The investigators compared the results of patients who underwent PNB before and after the USPSTF recommendations. The post-USPSTF group had a higher median PSA (p <0.001), was significantly less likely to have a PSA ≤6 ng/ml (p <0.001), and was significantly more likely to have a PSA between 6.1–10 ng/ml (p=0.019) or 10.1–20 ng/ml (p=0.002) than the pre-USPSTF group. Patients were significantly more likely to be diagnosed with clinical stage 2b (p=0.001) or stage 2c-3a PCa (p=0.027). Finally, among those with cancer, patients in the post-USPSTF group were significantly more likely to be diagnosed with D’Amico high risk PCa (p=0.036).

“The importance of our study is not only the evolution in patient and tumor characteristics seen at PNB, but the rapidity by which statistically significant changes occurred following the release of the USPSTF recommendations,” explained Dr. Corman. “The goal of PCa screening is to maximize the benefit of screening tools such as PSA while minimizing the harm associated with over diagnosis and overtreatment. Rather than relegating PSA into oblivion, the balanced answer may be best found in the more intelligent use of available tools, implementation of shared decision making as recommended by the American Cancer Society, and development of more effective screening techniques.”

---

Notes for Editors
“Prostate Needle Biopsy Outcomes in the Era of the U.S. Preventive Services Task Force Recommendation Against PSA-Based Screening,” by John S. Banerji, Erika M. Wolff, John D. Massman III, Katherine Odem-Davis, Christopher R. Porter, and John M. Corman, DOI:  http://dx.doi.org/10.1016/j.juro.2015.07.099,  The Journal of Urology®, Volume 195, Issue 1 (January 2016), published by Elsevier.

Full text of this article is available to credentialed journalists upon request; contact Eileen Leahy at +1 732 238 3628 or jumedia@elsevier.com to obtain copies. Journalists wishing to interview the authors should contact John M. Corman, MD, at +1 206 625 7373 x 63348 or John.Corman@virginiamason.org.

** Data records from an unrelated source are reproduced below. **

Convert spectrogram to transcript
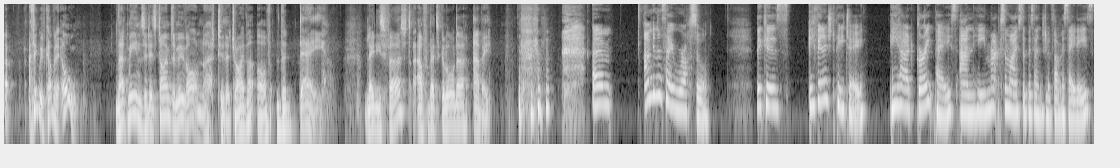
uh, I think we've covered it all. That means it is time to move on to the driver of the day. Ladies first, alphabetical order, Abby. Um, I'm going to say Russell because he finished P2. He had great pace and he maximized the potential of that Mercedes.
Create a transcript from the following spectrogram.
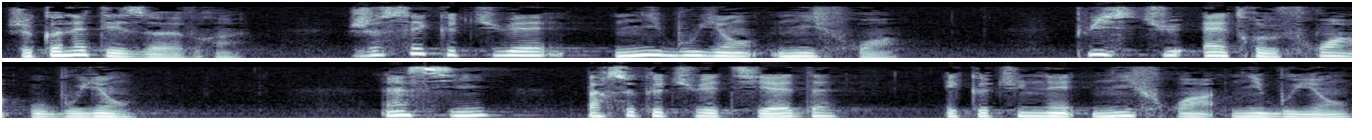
Je connais tes œuvres, je sais que tu es ni bouillant ni froid puisses-tu être froid ou bouillant Ainsi, parce que tu es tiède et que tu n'es ni froid ni bouillant,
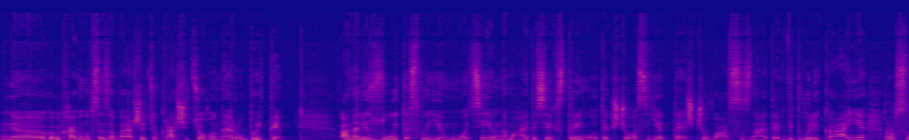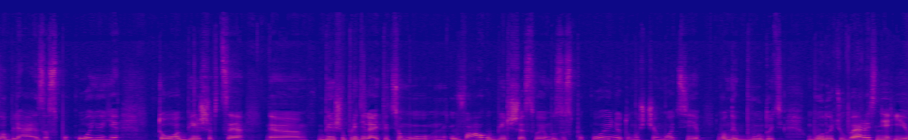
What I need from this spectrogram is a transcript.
е, хай воно все завершиться. Краще цього не робити. Аналізуйте свої емоції, намагайтеся їх стримувати. Якщо у вас є те, що вас, знаєте, як відволікає, розслабляє, заспокоює, то більше в це е, більше приділяйте цьому увагу, більше своєму заспокоєнню, тому що емоції вони будуть, будуть у березні і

About The Journal of Urology® 
Established in 1917, The Journal of Urology® is the official journal of the American Urological Association. It is the most widely read and highly cited journal in the field. It brings to its readership all the clinically relevant information needed to stay at the forefront of this dynamic field. This top-ranking journal presents investigative studies on critical areas of research and practice, survey articles providing short condensations of the best and most important urology literature worldwide and practice-oriented reports on interesting clinical observations.

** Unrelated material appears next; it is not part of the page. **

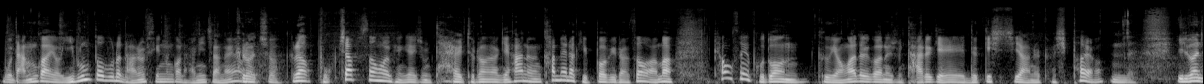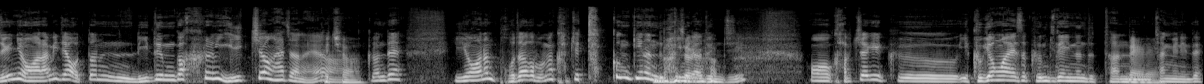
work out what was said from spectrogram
뭐 남과 여 이분법으로 나눌 수 있는 건 아니잖아요. 그렇죠. 그런 복잡성을 굉장히 좀 잘 드러나게 하는 카메라 기법이라서 아마 평소에 보던 그 영화들과는 좀 다르게 느끼시지 않을까 싶어요. 네. 일반적인 영화라면 이제 어떤 리듬과 흐름이 일정하잖아요. 그렇죠. 그런데 이 영화는 보다가 보면 갑자기 툭 끊기는 느낌이라든지 맞아요. 어, 갑자기 그, 이 극영화에서 금지되어 있는 듯한 네네. 장면인데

About Elsevier
Elsevier is a world-leading provider of information solutions that enhance the performance of science, health, and technology professionals, empowering them to make better decisions, deliver better care, and sometimes make groundbreaking discoveries that advance the boundaries of knowledge and human progress. Elsevier provides web-based, digital solutions — among them ScienceDirect, Scopus, Research Intelligence and ClinicalKey— and publishes over 2,500 journals, including The Lancet and Cell, and more than 35,000 book titles, including a number of iconic reference works. Elsevier is part of RELX Group, a world-leading provider of information and analytics for professional and business customers across industries. www.elsevier.com

Media contact
Eileen Leahy
Elsevier
+1 732 238 3628
jumedia@elsevier.com